**Exercise description:**
Within the entries below, find the portion that opens with the line containing "Make a transcript" and closes with the line containing "This spectrogram's transcript". Retype that portion exactly and only.

**Material for this task:**
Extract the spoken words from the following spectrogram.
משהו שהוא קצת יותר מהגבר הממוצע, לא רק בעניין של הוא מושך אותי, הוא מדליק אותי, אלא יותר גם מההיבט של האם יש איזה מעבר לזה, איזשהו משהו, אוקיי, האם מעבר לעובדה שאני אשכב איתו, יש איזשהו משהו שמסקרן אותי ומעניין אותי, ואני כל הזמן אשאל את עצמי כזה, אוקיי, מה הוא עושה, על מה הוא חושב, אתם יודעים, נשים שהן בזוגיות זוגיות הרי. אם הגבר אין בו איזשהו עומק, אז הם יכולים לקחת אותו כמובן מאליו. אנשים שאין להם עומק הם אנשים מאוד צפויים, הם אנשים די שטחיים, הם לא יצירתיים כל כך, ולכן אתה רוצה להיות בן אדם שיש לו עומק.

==

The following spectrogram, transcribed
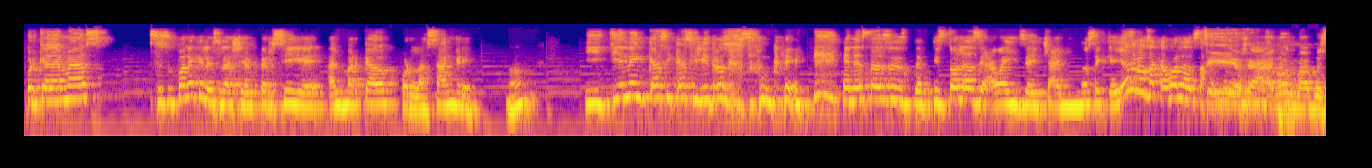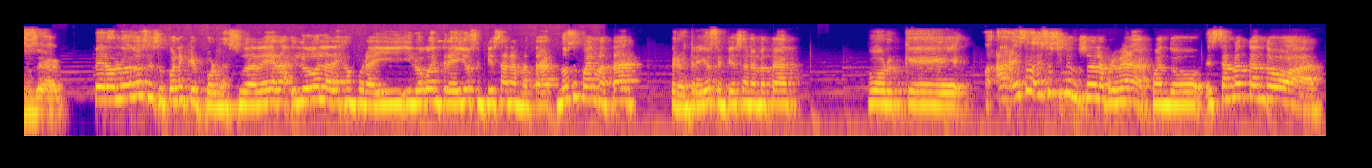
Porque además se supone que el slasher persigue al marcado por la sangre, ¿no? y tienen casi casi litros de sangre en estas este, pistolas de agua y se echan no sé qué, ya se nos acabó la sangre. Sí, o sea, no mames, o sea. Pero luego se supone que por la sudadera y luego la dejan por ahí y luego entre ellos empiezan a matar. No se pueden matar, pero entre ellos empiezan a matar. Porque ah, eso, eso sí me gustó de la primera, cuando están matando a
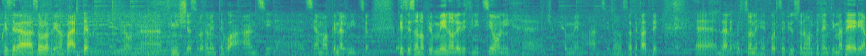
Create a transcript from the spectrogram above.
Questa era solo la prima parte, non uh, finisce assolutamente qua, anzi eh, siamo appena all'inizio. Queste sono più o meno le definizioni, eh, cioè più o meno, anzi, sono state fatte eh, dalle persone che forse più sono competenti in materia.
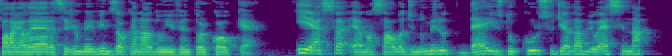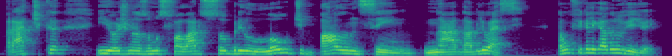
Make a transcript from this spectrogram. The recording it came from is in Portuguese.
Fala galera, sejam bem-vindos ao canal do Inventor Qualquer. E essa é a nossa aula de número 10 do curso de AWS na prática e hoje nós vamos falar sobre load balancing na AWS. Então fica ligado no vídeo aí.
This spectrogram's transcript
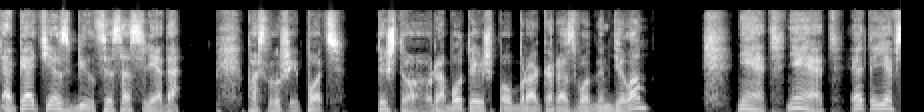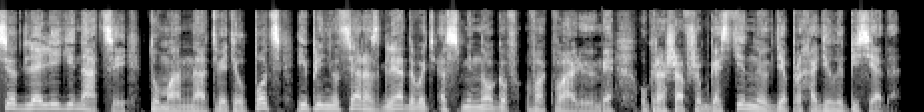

**Solution to the problem:**
Make a transcript from this spectrogram. The recording it came from is in Portuguese.
Fala galera, sejam bem-vindos ao canal do Inventor Qualquer. E essa é a nossa aula de número 10 do curso de AWS na prática e hoje nós vamos falar sobre load balancing na AWS. Então fica ligado no vídeo aí.
This spectrogram's transcript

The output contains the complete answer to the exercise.